◆ **Prompt**
Beginning with the line containing "Read the spectrogram and type out the speech." and ending at the last line of the data, set down every line exactly, leaving out all pictures.

◆ **Material supplied**

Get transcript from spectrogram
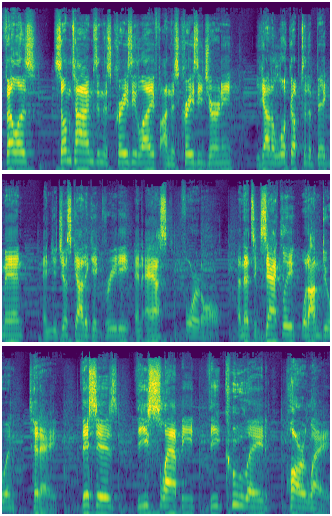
Fellas, sometimes in this crazy life, on this crazy journey, you got to look up to the big man and you just got to get greedy and ask for it all. And that's exactly what I'm doing today. This is the Slappy, the Kool Aid parlay.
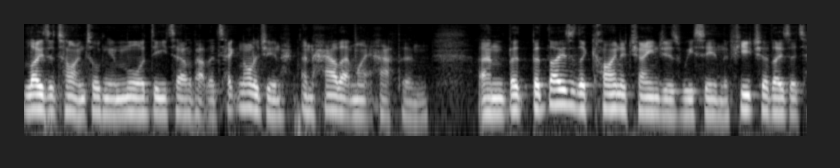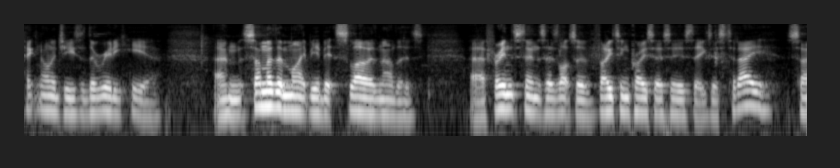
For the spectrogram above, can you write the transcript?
loads of time talking in more detail about the technology and, and how that might happen. Um, but, but those are the kind of changes we see in the future. Those are technologies that are really here. Um, some of them might be a bit slower than others. Uh, for instance, there's lots of voting processes that exist today, so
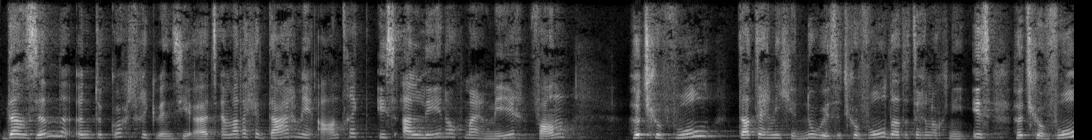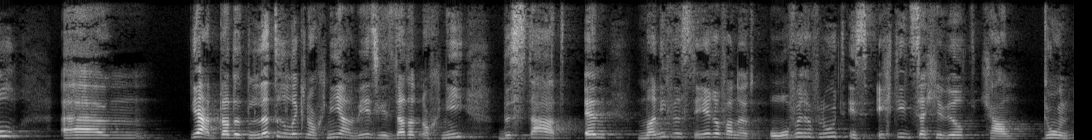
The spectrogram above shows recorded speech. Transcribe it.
dan zende een tekortfrequentie uit. En wat je daarmee aantrekt, is alleen nog maar meer van het gevoel dat er niet genoeg is. Het gevoel dat het er nog niet is. Het gevoel um, ja, dat het letterlijk nog niet aanwezig is. Dat het nog niet bestaat. En manifesteren vanuit overvloed is echt iets dat je wilt gaan doen.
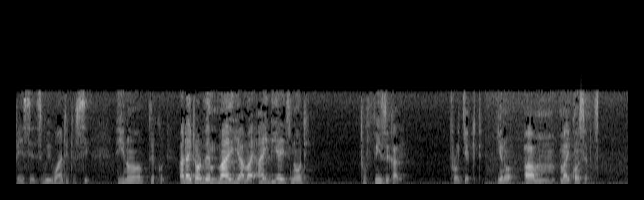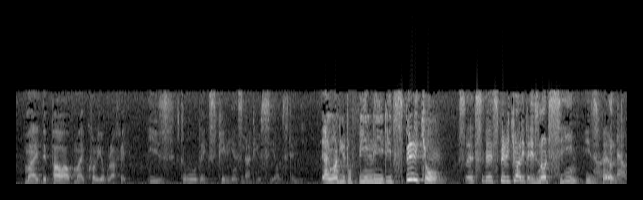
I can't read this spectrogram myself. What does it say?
faces, we wanted to see, you know, the and I told them, my, yeah, my idea is not to physically project, you know, um, my concepts. My, the power of my choreography is through the experience that you see on stage. I want you to feel it. It's spiritual. Hmm. So it's, the spirituality is not seen, it's no, felt. It's felt.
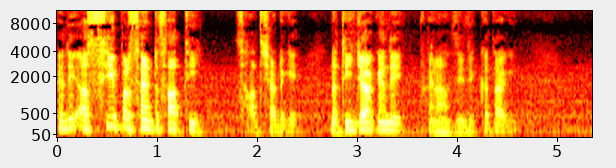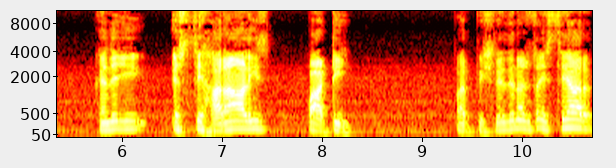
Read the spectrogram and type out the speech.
ਕਹਿੰਦੇ 80% ਸਾਥੀ ਸਾਥ ਛੱਡ ਗਏ। ਨਤੀਜਾ ਕਹਿੰਦੇ ਫਾਈਨਾਂਸ ਦੀ ਦਿੱਕਤ ਆ ਗਈ। ਕਹਿੰਦੇ ਜੀ ਇਸ਼ਤਿਹਾਰਾਂ ਵਾਲੀ ਪਾਰਟੀ ਪਰ ਪਿਛਲੇ ਦਿਨਾਂ 'ਚ ਤਾਂ ਇਸ਼ਤਿਹਾਰ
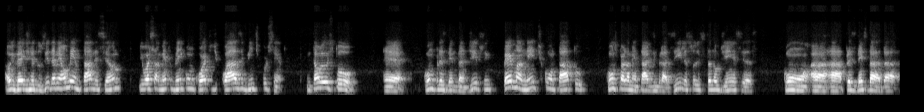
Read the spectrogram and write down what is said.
ao invés de reduzir, devem aumentar nesse ano e o orçamento vem com um corte de quase 20%. Então, eu estou, é, como presidente da Andips, em permanente contato com os parlamentares em Brasília, solicitando audiências com a, a presidente da, da,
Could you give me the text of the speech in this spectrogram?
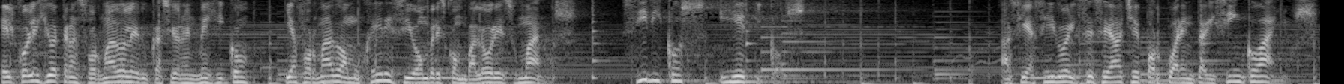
el colegio ha transformado la educación en México y ha formado a mujeres y hombres con valores humanos, cívicos y éticos. Así ha sido el CCH por 45 años.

◆ **Answer space**
Read the spectrogram and type out the speech.
ਕਹਿੰਦੇ 80% ਸਾਥੀ ਸਾਥ ਛੱਡ ਗਏ। ਨਤੀਜਾ ਕਹਿੰਦੇ ਫਾਈਨਾਂਸ ਦੀ ਦਿੱਕਤ ਆ ਗਈ। ਕਹਿੰਦੇ ਜੀ ਇਸ਼ਤਿਹਾਰਾਂ ਵਾਲੀ ਪਾਰਟੀ ਪਰ ਪਿਛਲੇ ਦਿਨਾਂ 'ਚ ਤਾਂ ਇਸ਼ਤਿਹਾਰ
Read the spectrogram and write down what is said.
ao invés de reduzir, devem aumentar nesse ano e o orçamento vem com um corte de quase 20%. Então, eu estou, é, como presidente da Andips, em permanente contato com os parlamentares em Brasília, solicitando audiências com a, a presidente da, da,
Could you give me the text of the speech in this spectrogram?
el colegio ha transformado la educación en México y ha formado a mujeres y hombres con valores humanos, cívicos y éticos. Así ha sido el CCH por 45 años.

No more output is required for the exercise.